Saturday, December 10, 2016

The Chemist by Stephenie Meyer

Cover of The Chemist
Having worked for a secret government department, the protagonist of The Chemist lives on the run, hiding from her previous employers who want to kill her for what she learned through her work. The stakes of survival get raised higher than ever when her former handler contacts her with one last assignment, offering her a way to clear the target off her back. And thus, the chemist starts to unravel a knot of secrets, launching into a thrilling and utterly compelling story.

Unsurprisingly, The Chemist gripped my interest from the start and held it to the very end, and I lost hours and hours of sleep to it because I couldn’t put it down – I just had to know what happened next!

Now, I would love to rave about this book, but I think a major part of enjoying it goes to being unspoiled about it, so I am in a dilemma what to say about it.

I have to say I loved the main three characters. No, they aren’t perfect: they are certainly flawed each in their own way, but that’s what makes them feel real, and Meyer excels at bringing them to life and making us root for them (or, in case of the bad guys, root for their demise.) That extends further than humans: I am not much of a dog person, but with the way Meyer wrote the dogs, they grew on me so much!

Of course, I loved the dynamics between the characters, especially between the main trio (No love triangle! That’s definitely an upside of The Chemist), whom I liked very much as intriguing individuals, as well.

On first impression, I was slightly underwhelmed by the ending, maybe because it wasn’t as intense as the rest of the book or because it was what I expected it to be. But it was a good ending, very much in Stephenie’s style, and I liked it.

All in all, The Chemist (a stand-alone, which is another upside to it) is a highly suspenseful, gripping story, full of danger and intrigue, but also newly found love and friendship, and I got drawn right into it all while reading.

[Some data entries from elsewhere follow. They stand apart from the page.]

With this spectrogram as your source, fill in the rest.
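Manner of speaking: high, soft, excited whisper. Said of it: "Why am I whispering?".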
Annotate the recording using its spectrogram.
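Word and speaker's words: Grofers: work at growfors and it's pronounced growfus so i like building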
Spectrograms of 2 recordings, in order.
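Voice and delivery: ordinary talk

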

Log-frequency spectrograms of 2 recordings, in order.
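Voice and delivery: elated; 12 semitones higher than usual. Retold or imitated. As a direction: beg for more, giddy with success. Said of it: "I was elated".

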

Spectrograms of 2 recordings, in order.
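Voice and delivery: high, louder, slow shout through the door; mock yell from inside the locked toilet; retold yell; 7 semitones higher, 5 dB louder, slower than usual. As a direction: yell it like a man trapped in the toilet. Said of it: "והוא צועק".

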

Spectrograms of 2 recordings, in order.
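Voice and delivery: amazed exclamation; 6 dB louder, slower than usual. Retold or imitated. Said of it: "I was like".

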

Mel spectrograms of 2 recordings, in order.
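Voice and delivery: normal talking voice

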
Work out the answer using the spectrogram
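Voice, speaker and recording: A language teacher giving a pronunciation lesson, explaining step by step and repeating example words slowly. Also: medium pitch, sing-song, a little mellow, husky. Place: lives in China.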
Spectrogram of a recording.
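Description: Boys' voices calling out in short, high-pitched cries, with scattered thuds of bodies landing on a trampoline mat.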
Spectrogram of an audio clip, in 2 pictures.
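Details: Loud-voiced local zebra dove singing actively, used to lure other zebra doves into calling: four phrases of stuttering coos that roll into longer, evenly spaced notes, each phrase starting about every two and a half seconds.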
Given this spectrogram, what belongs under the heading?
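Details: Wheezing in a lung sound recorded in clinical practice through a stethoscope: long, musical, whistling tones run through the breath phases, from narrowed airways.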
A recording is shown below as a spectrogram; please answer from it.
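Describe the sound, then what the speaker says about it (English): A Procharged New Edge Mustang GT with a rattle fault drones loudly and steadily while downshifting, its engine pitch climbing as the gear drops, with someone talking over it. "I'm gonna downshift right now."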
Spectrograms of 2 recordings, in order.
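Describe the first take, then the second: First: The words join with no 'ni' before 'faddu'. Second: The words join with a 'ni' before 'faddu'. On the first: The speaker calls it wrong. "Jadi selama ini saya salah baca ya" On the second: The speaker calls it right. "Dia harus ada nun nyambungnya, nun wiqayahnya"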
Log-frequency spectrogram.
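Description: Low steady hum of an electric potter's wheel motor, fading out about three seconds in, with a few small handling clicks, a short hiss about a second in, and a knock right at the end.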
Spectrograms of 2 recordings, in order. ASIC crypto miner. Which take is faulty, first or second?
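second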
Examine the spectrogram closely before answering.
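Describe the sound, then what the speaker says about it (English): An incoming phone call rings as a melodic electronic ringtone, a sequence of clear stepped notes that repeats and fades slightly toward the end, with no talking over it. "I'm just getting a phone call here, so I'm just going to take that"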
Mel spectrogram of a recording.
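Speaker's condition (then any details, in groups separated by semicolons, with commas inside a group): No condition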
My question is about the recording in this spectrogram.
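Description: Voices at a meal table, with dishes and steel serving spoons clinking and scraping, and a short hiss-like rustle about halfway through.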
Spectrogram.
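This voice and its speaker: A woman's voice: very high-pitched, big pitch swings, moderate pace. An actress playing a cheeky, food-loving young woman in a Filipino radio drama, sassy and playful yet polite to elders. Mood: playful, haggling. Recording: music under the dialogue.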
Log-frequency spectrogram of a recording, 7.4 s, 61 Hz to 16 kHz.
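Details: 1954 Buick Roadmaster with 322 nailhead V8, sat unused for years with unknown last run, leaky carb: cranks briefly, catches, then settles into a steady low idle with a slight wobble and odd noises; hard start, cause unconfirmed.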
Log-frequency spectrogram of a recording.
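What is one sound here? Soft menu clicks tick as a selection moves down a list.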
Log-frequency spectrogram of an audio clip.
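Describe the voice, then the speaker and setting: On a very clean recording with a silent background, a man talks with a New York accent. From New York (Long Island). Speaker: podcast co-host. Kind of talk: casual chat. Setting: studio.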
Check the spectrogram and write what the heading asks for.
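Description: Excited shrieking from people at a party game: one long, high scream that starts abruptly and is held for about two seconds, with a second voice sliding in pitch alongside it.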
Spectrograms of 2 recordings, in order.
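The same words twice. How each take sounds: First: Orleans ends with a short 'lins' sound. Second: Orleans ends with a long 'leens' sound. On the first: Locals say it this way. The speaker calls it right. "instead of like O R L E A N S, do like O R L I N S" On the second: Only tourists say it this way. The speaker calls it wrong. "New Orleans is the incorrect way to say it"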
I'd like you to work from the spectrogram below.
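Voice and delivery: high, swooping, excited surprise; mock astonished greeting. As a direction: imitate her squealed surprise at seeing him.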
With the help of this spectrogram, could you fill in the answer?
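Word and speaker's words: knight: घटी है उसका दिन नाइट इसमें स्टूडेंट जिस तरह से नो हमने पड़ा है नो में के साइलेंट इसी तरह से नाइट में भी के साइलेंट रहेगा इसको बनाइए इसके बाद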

Therefore, the bottom line is that I loved The Chemist very much, but I am terrible at reviewing without spoilers and since I don’t want to lessen your enjoyment of the book with those, I can only poorly express my far-from-little appreciation of this book, with which Stephenie Meyer remains one of my favourite authors.